'Thirty days hath September,
 April, June, and November;
All the rest have thirty-one,
But February twenty-eight alone,
Except in leap-year, once in four,
When February has one day more.'

Sir Walter Scott, in conversation with a friend, adverted jocularly to `that ancient and respect-able, but unknown poet who had given us the invaluable formula, Thirty days bath September, &c.' It is truly a composition of considerable age, for it appears in a play entitled The Return from Parnassus, published in 1606, as well as in Winter's Cambridge Almanac for 1635.
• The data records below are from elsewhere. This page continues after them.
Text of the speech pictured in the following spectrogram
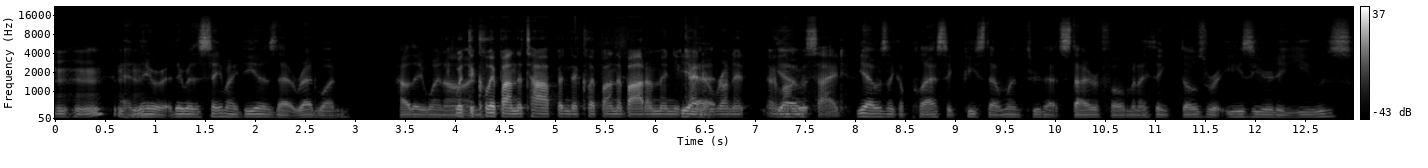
hmm and they were they were the same idea as that red one, how they went on with the clip on the top and the clip on the bottom, and you kind of run it Yeah, along it the side. Yeah, it was like a plastic piece that went through that styrofoam, and I think those were easier to use.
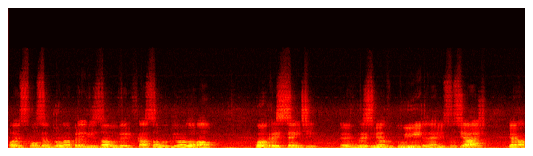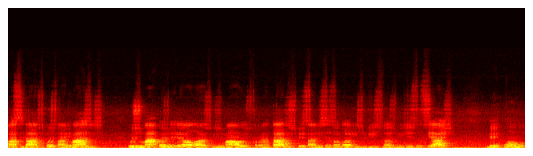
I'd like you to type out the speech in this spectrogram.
onde se concentrou na previsão e verificação do clima global. Com o crescente, é, o crescimento do Twitter, né, redes sociais, e a capacidade de postar imagens, os mapas meteorológicos os comentários especialistas são claramente vistos nas mídias sociais, bem como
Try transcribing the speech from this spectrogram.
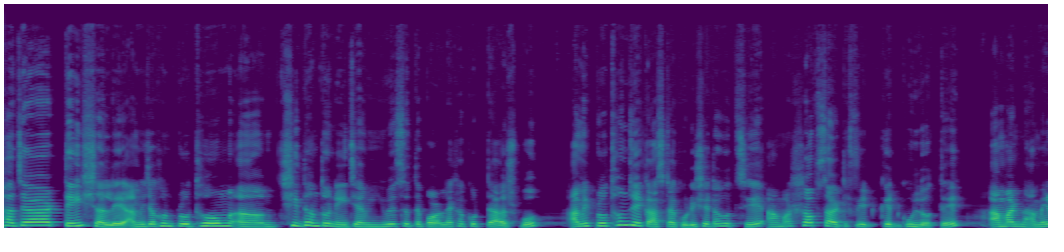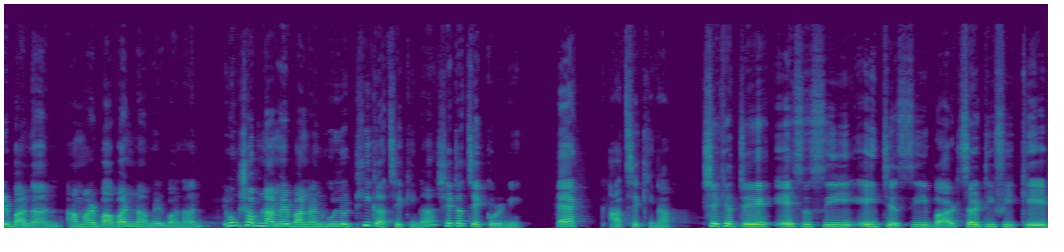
হাজার তেইশ সালে আমি যখন প্রথম সিদ্ধান্ত নেই যে আমি ইউএসএতে পড়ালেখা করতে আসব, আমি প্রথম যে কাজটা করি সেটা হচ্ছে আমার সব সার্টিফিকেটগুলোতে আমার নামের বানান, আমার বাবার নামের বানান এবং সব নামের বানানগুলো ঠিক আছে কিনা সেটা চেক করে নিই। এক আছে কিনা। সেক্ষেত্রে এসএসসি এইচএসসি বার্থ সার্টিফিকেট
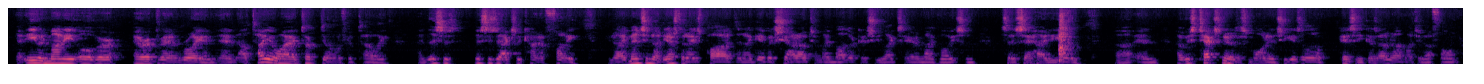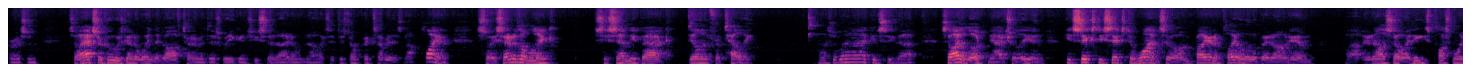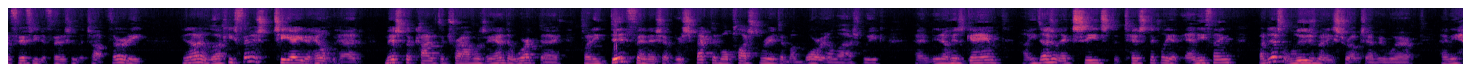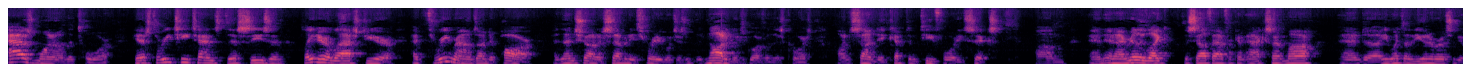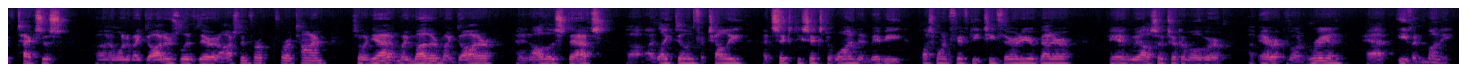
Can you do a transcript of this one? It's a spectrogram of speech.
at even money over Erik van Rooyen, and I'll tell you why I took Dylan Frittelli. And this is this is actually kind of funny. You know, I mentioned on yesterday's pod that I gave a shout out to my mother because she likes hearing my voice and says say hi to you. Uh, and I was texting her this morning. She gets a little pissy because I'm not much of a phone person. So I asked her who was going to win the golf tournament this week, and she said, I don't know. I said, just don't pick somebody that's not playing. So I sent her the link. She sent me back Dylan Frittelli. I said, well, I could see that. So I looked naturally, and he's 66 to 1. So I'm probably going to play a little bit on him. Uh, and also, I think he's plus 150 to finish in the top 30. You know, I look, he's finished TA to Hilton Head, missed the cut at the Travelers and the Workday, but he did finish a respectable plus three at the Memorial last week. And, you know, his game, uh, he doesn't exceed statistically at anything, but he doesn't lose many strokes everywhere. And he has won on the tour. He has three T10s this season, played here last year, had three rounds under par, and then shot a 73, which is not a good score for this course on Sunday, kept him T46. Um, and, and I really like the South African accent, Ma. And uh, he went to the University of Texas. Uh, and one of my daughters lived there in Austin for, for a time. So, yeah, my mother, my daughter, and all those stats. Uh, I like Dylan Frittelli at 66 to 1 and maybe plus 150 T30 or better. And we also took him over Erik van Rooyen at even money.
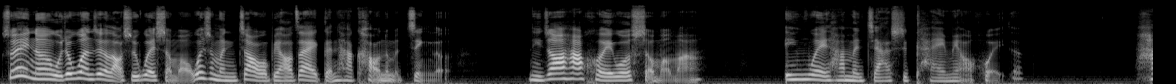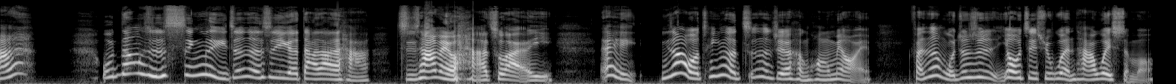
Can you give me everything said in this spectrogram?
所以呢，我就问这个老师为什么？为什么你叫我不要再跟他靠那么近了？你知道他回我什么吗？因为他们家是开庙会的。哈！我当时心里真的是一个大大的哈，只差没有哈出来而已。哎，你知道我听了真的觉得很荒谬哎。反正我就是又继续问他为什么？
From what has here been stated introductorily, the reader will be, in some measure, prepared to enter on a treatment of the individual days of the year. Knowing how the length of the year has been determined, how it has been divided into months, and how many days have been assigned to each of these minor periods, he will understand on what grounds men have proceeded in various seasonal observations, as well as in various civil and religious arrangements. He has seen the basis, in short, of both the Calendar and the Almanac.

Part III: On The Year